Work to be completed:
The required output is the exact text of the lines from the line containing "Can you tell" through the final line below, inclusive, without pictures.
*** Data supplied ***
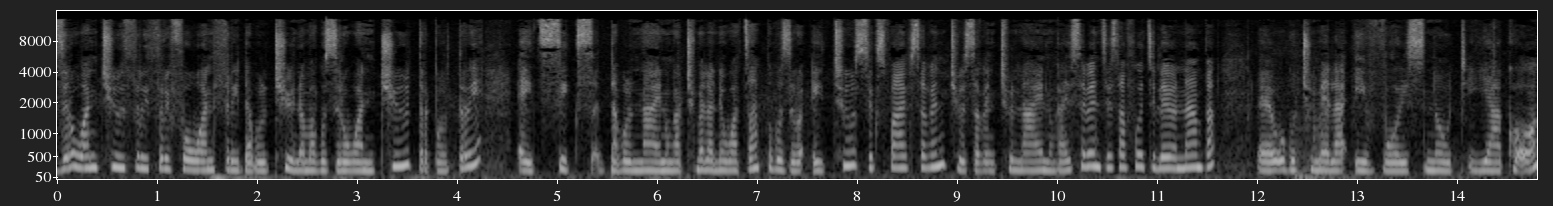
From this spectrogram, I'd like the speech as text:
0123341322 noma ku 0123338699 ungathumela ne WhatsApp ku 0826572729 ungayisebenzisa futhi leyo number eh ukuthumela i voice note yakho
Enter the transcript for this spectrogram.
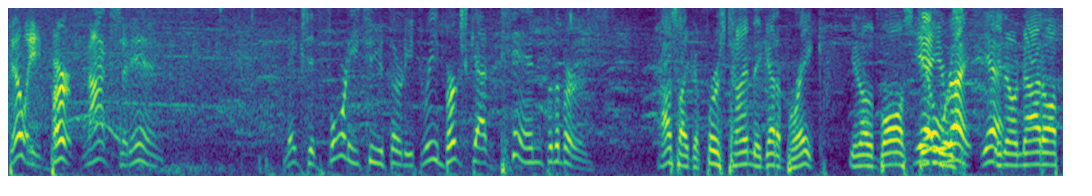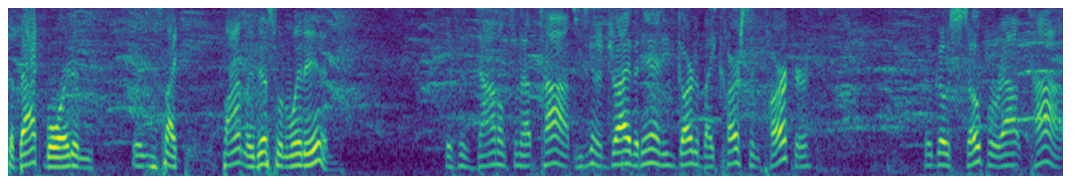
Billy Bork knocks it in. Makes it 42-33. Bork's got 10 for the Birds. That's like the first time they got a break. You know, the ball still yeah, was, right. yeah. you know, not off the backboard, and it's like finally this one went in. This is Donaldson up top. He's going to drive it in. He's guarded by Carson Parker. He'll go Soper out top.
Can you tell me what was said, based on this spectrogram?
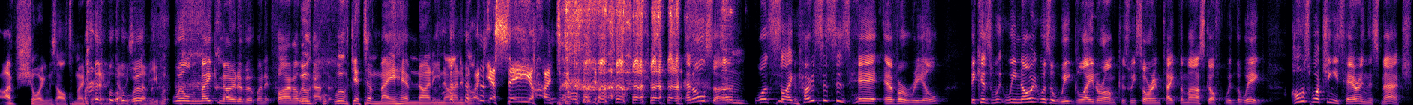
I'm sure he was Ultimo Dragon we'll, we'll make note of it when it finally We'll, happens. we'll get to Mayhem 99 and be like, yes, see, I told you. And also, Um, was Psychosis's hair ever real? Because we, we know it was a wig later on because we saw him take the mask off with the wig. I was watching his hair in this match.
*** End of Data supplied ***
Answer area:
Can you tell me what was said, based on this spectrogram?
I'm sure he was Ultimo Dragon we'll, we'll make note of it when it finally We'll, happens. we'll get to Mayhem 99 and be like, yes, see, I told you. And also, Um, was Psychosis's hair ever real? Because we, we know it was a wig later on because we saw him take the mask off with the wig. I was watching his hair in this match.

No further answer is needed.